PN Review Print and Online Poetry Magazine
Most Read... Rebecca WattsThe Cult of the Noble Amateur
(PN Review 239)
Mark FordLetters And So It Goes
Letters from Young Mr Grace
(aka John Ashbery)

(PN Review 239)
Henry Kingon Toby Martinez de las Rivas
(PN Review 244)
Eavan BolandA Lyric Voice at Bay
(PN Review 121)
Kei Millerthe Fat Black Woman
In Praise of the Fat Black Woman & Volume

(PN Review 241)
Vahni CapildeoOn Judging Prizes, & Reading More than Six Really Good Books
(PN Review 237)
Next Issue Sasha Dugdale, Intimacy and other poems Eugene Ostashevsky, The Feeling Sonnets Nyla Matuk, The Resistance Alex Wylie, Democratic Rags Brigit Pegeen Kelly, Two poems from the archive
Poems Articles Interviews Reports Reviews Contributors
PNR 250 Poetry Archive Banner
Monthly Carcanet Books
PN Review Blog
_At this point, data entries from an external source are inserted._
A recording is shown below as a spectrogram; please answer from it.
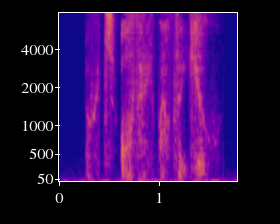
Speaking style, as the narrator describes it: whispered Haravis rather savagely

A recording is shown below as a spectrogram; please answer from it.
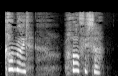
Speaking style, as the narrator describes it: cried

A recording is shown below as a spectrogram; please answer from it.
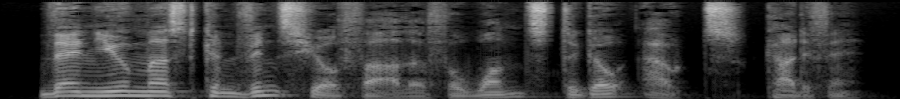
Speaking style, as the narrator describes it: said Carr, in a commanding tone he had never used with her before

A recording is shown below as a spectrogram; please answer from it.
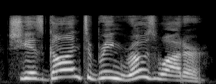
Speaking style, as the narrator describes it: The family yelled

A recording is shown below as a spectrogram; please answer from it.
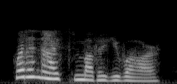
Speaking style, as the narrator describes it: she sighed

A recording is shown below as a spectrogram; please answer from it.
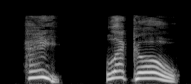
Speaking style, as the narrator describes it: he cried angrily

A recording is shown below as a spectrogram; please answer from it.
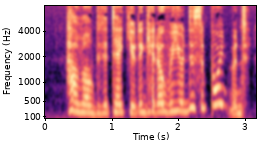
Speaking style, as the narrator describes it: asked Anne, amid her laughter

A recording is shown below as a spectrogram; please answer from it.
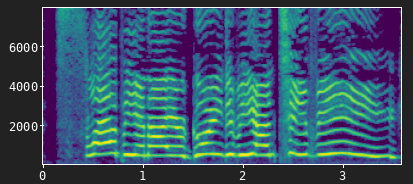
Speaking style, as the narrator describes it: she cried

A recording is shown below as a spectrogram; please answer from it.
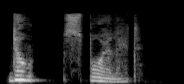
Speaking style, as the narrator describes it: said quietly

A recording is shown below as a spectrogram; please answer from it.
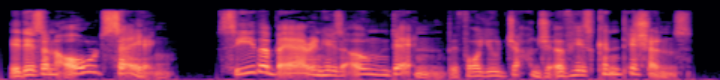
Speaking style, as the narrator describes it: croaked the raven

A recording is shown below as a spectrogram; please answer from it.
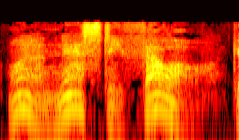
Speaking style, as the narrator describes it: gasped Milo

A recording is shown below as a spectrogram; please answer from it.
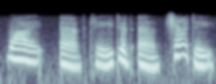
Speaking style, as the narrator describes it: said Mrs

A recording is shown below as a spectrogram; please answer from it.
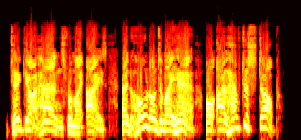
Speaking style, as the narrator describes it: roared

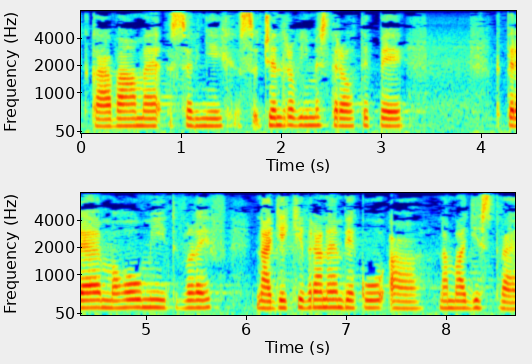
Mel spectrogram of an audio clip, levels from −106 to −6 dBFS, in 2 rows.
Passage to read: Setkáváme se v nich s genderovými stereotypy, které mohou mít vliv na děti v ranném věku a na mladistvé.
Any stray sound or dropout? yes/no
no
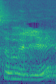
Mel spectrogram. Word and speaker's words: sommelier: a French wine expert, a member of French Sommelier, am I saying it right? Yes, Sommelier Association, right?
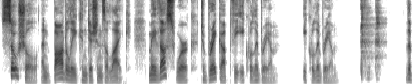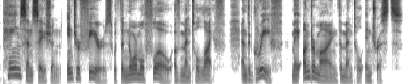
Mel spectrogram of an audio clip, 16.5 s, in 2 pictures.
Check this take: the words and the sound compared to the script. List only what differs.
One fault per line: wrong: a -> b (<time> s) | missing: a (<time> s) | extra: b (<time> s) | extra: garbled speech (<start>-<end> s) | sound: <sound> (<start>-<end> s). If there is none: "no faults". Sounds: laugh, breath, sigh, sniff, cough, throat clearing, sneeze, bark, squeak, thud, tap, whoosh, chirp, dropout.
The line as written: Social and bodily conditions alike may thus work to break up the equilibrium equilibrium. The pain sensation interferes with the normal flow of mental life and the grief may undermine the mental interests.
sound: cough (7.2-7.7 s)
This article is taken from PN Review 249, Volume 46 Number 1, September - October 2019.

Microreading / Microwriting Marjorie Perloff
Mere reading, it turns out, prior to any theory, is able to transform critical discourse in a manner that would appear deeply subversive to those who think of the teaching of literature as a substitute for the teaching of theology, ethics, psychology, or intellectual history.
Paul de Man, The Resistance to Theory (24)

Citing this statement by Paul de Man, Kyoo Lee remarks, ‘Such a close reading, not exactly closed, did and does open up a new vista of textual space while spacing itself in the form of a chronotopological intervention as well as invention.’ And then, in her uniquely good-humored way, Kyoo steps back a bit and remarks, ‘My scope, narrower and smaller, however, is almost micro-philopoetic, kind of zen-focused.’

I want here to ruminate further on the ‘micro­philopoetic’ reading practice, which is increasingly my own. No doubt ‘close listening’, as Charles Bernstein called it, is necessary in an age where most reading is merely rote reading, in response to the daily Fake News. We have come a long way from Jean-Francois Lyotard’s suspicion of ‘master narratives’, from the late twentieth-century belief that there are no external, definitive truths that govern our lives and that we must learn to accept the complexity that goes with the inherent indeterminacy and oscillation of language. In 2019, master narratives are once again the order of the day: the New York Times will print the sentence, ‘Donald Trump is a liar’, with the same authority as if the sentence were ‘Donald Trump is 6'1' tall’. One isn’t, ...


Searching, please wait... animated waiting image